Another important thing about our team is that we’re passionate about what we do. You can’t turn off passion when you walk out of the office. That’s why you’ll find a lot of us online late at night, finishing a minor commit and answering an email correspondence that can’t wait until tomorrow.

The people that stuck together through thick and thin (some 12 of us, out of 25 people we currently have on our team) are honestly the best people I’ve worked in my life – I can trust them with any kind of task, and I know that they will exceed my expectations. This is why we insist on so many obstacles in our hiring process – we want to make sure that the person that makes it to the face-to-face interview is the kind that asks questions like “What is the work environment like?“, and not questions like “How often do you have team building events?

For the Right People, It’s the Perfect Place to Grow

You need to care about what you do in order to give your best. You need to be a team player, because trust and teamwork is what makes us better than the sum of our parts. And most of all, you gotta be willing to learn, innovate and invent new ways to deal with a challenge, when the old ways don’t cut it.

A lot of people in Serbia don’t want that – a good salary and a steady job are enough. But there are some out there, like us, that have that urge to create something that matters. Maybe someone like you, since you’re still reading this article (or you probably just skipped straight to the Samuel L Jackson meme – that’s cool, here’s some more).

That’s why we have a virtually unlimited budget for books, training, seminars and certifications. It’s why we built an amazing work environment that keeps you just outside your comfort zone, so you wouldn’t be afraid to make mistakes and learn from them.

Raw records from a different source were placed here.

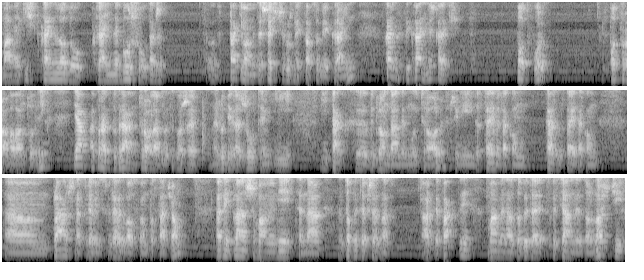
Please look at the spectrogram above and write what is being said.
mamy jakieś krainy lodu, krainy buszu, także takie mamy te sześć różnych tam sobie krain. W każdym z tych krain mieszka jakiś potwór, potwór albo awanturnik. Ja akurat wybrałem trolla, dlatego że lubię grać żółtym i, i tak wygląda ten mój troll, czyli dostajemy taką, każdy dostaje taką um, planszę, na której będzie sobie zawiadował swoją postacią. Na tej planszy mamy miejsce na zdobyte przez nas artefakty, mamy na zdobyte specjalne zdolności,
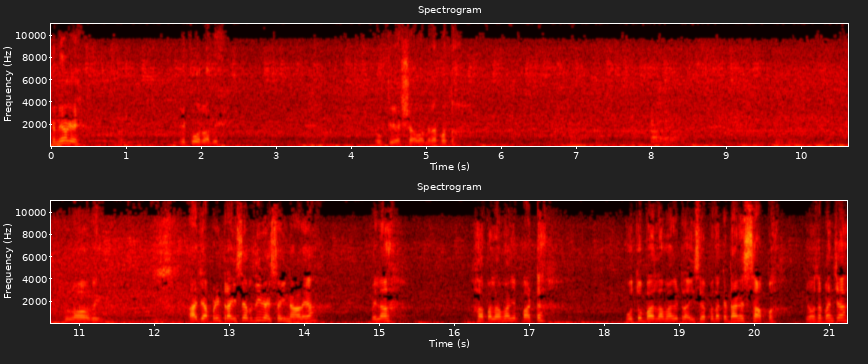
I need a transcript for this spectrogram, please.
ਕਿੰਨੇ ਹੋ ਗਏ? ਇੱਕ ਹੋਰ ਲਾ ਦੇ। ਓਕੇ, ਅੱਛਾ ਵਾ ਮੇਰਾ ਪੁੱਤ। ਲਓ ਵੀ। ਅੱਜ ਆਪਣੀ ਟ੍ਰਾਈਸੈਪ ਦੀ ਐਕਸਰਸਾਈਜ਼ ਨਾਲ ਆ। ਪਹਿਲਾਂ ਆਪਾਂ ਲਾਵਾਂਗੇ ਪੱਟ, ਉਸ ਤੋਂ ਬਾਅਦ ਲਾਵਾਂਗੇ ਟ੍ਰਾਈਸੈਪ ਦਾ ਕੱਢਾਂਗੇ ਸੱਪ। ਕਿਉਂ ਸਰਪੰਚਾ?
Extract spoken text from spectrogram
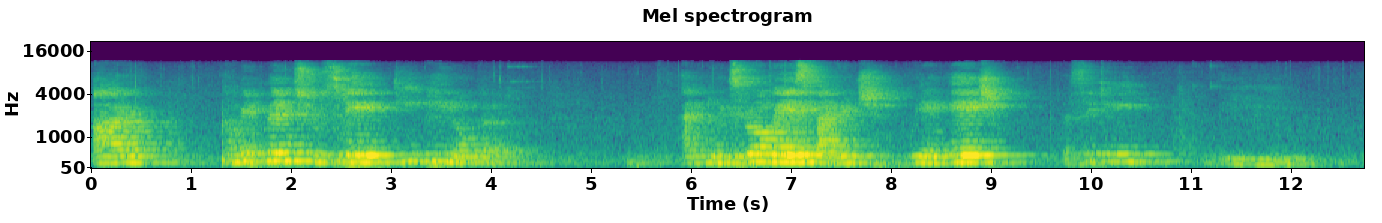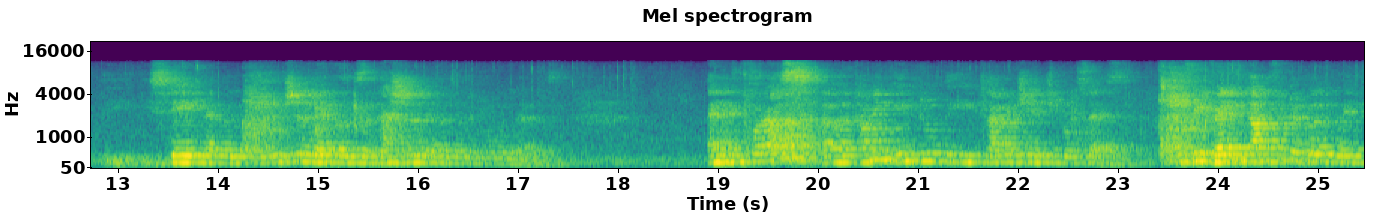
our commitment to stay deeply local and to explore ways by which we engage the city, the, the, the state level, the provincial levels, the national levels, and the global levels. And for us, uh, coming into the climate change process, we feel very comfortable with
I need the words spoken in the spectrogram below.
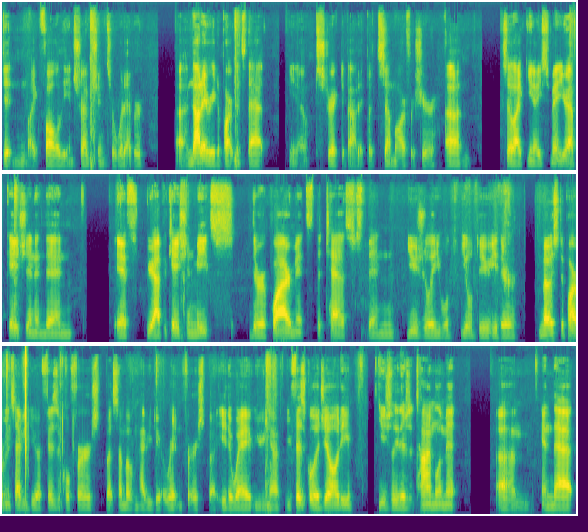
didn't like follow the instructions or whatever. Uh, not every department's that you know strict about it, but some are for sure. Um, so like you know, you submit your application, and then if your application meets the requirements, the tests, then usually you will you'll do either. Most departments have you do a physical first, but some of them have you do a written first. But either way, you know your physical agility. Usually, there's a time limit, um, and that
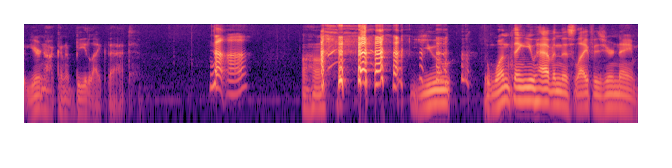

It’s an adventurous ride that brought me from the Customer Happiness position to the lead position of the Growth team, where I can experiment with all sorts of ways of growing our user base and revenue.

If I could do it all over, I wouldn’t have it any other way.